AFI FEST REVIEW: ‘The Adventures of Tintin.’ Steven Spielberg Delivers a Visual Treat That’s Light on Soul.
In 1993, Steven Spielberg made "Jurassic Park," a film that represented a huge leap forward in computer effects. Visually, it was simply stunning, and as long as you didn't mind the fact that the characters weren't all that interesting, you could have a pretty fun time with it. Ultimately, "Jurassic Park" isn't one of Spielberg's best movies, but it's a landmark because of how it opened the door for a new generation of effects-heavy blockbusters.
Eighteen years later, Spielberg is at the forefront of a new leap forward in moviemaking. But like "Jurassic Park," Spielberg's new motion-capture film, "The Adventures of Tintin" (which had its North American premiere last night at AFI Fest in Los Angeles), feels more like a model for what cutting-edge technology can do than a really exceptional movie in its own right.
"The Adventures of Tintin" is based on a handful of Tintin adventures from Belgian artist Herge (real name Georges Remi) from the 1940s. Even if, like me, you're not intimately familiar with the stories, "Tintin" couldn't be easier to follow. Tintin (played by Jamie Bell) is a savvy young investigative reporter who goes everywhere with his loyal dog Snowy. While out in town, he becomes interested in buying a 17th century model boat called the Unicorn, which brings him into conflict with a debonair (and possibly dangerous) fellow by the name of Sakharine (Daniel Craig). Sakharine wants to buy the boat as well, but Tintin has already purchased it, only later to discover that a scroll is hidden in the model that contains clues to some sort of treasure. Two other Unicorn models exist out in the world, and together they will reveal the exact location of gold that's buried at the bottom of the ocean. So now Tintin -- with the help of drunken ship captain Haddock (Andy Serkis) -- must outwit Sakharine to track down the boats.

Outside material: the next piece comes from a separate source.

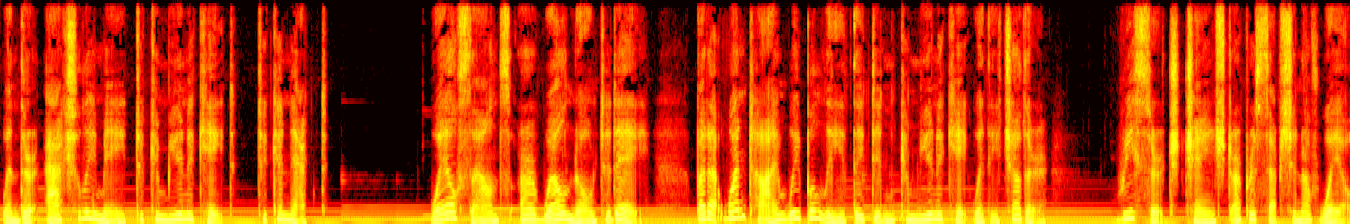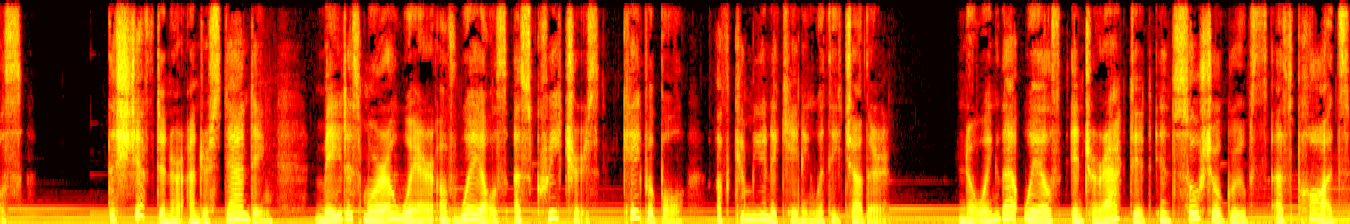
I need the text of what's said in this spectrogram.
when they're actually made to communicate, to connect. Whale sounds are well known today, but at one time we believed they didn't communicate with each other. Research changed our perception of whales. The shift in our understanding made us more aware of whales as creatures capable of communicating with each other. Knowing that whales interacted in social groups as pods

"The Adventures of Tintin" is the first movie Spielberg has made since the truly awful Indiana Jones sequel, "The Kingdom of the Crystal Skull," and it's a relief that his new film finds him regaining his bearings after that debacle. Unfortunately, "Tintin" doesn't have the crackle of Spielberg's best recent action-thrillers, "Minority Report" or "War of the Worlds." Granted, "Tintin" is geared to a family audience, but while some of its action sequences are nicely done, there isn't enough of the sustained ingenuity that's been the hallmark of his work, even in his later years. For as much as Spielberg has expressed his adoration for the Tintin comics, the movie doesn't feel like it comes from the heart -- it doesn't feel like a movie he desperately had to make.
Instead, it feels like a movie that he knows he can do really well. Specifically, "Tintin" will remind people of the Indiana Jones films with their exotic locales, goofy humor and earnest let's-solve-a-mystery spirit. But Spielberg doesn't entirely bring us back to 1981, no matter how much John Williams poaches from his "Raiders of the Lost Ark" score. It's probably most accurate to think of "Tintin" like Spielberg's comeback album, the one in which a venerable band decides to get back to the basics that made them successful in the first place. The new movie doesn't top anything from his past, but it does offer some gentle nostalgia for days that used to be.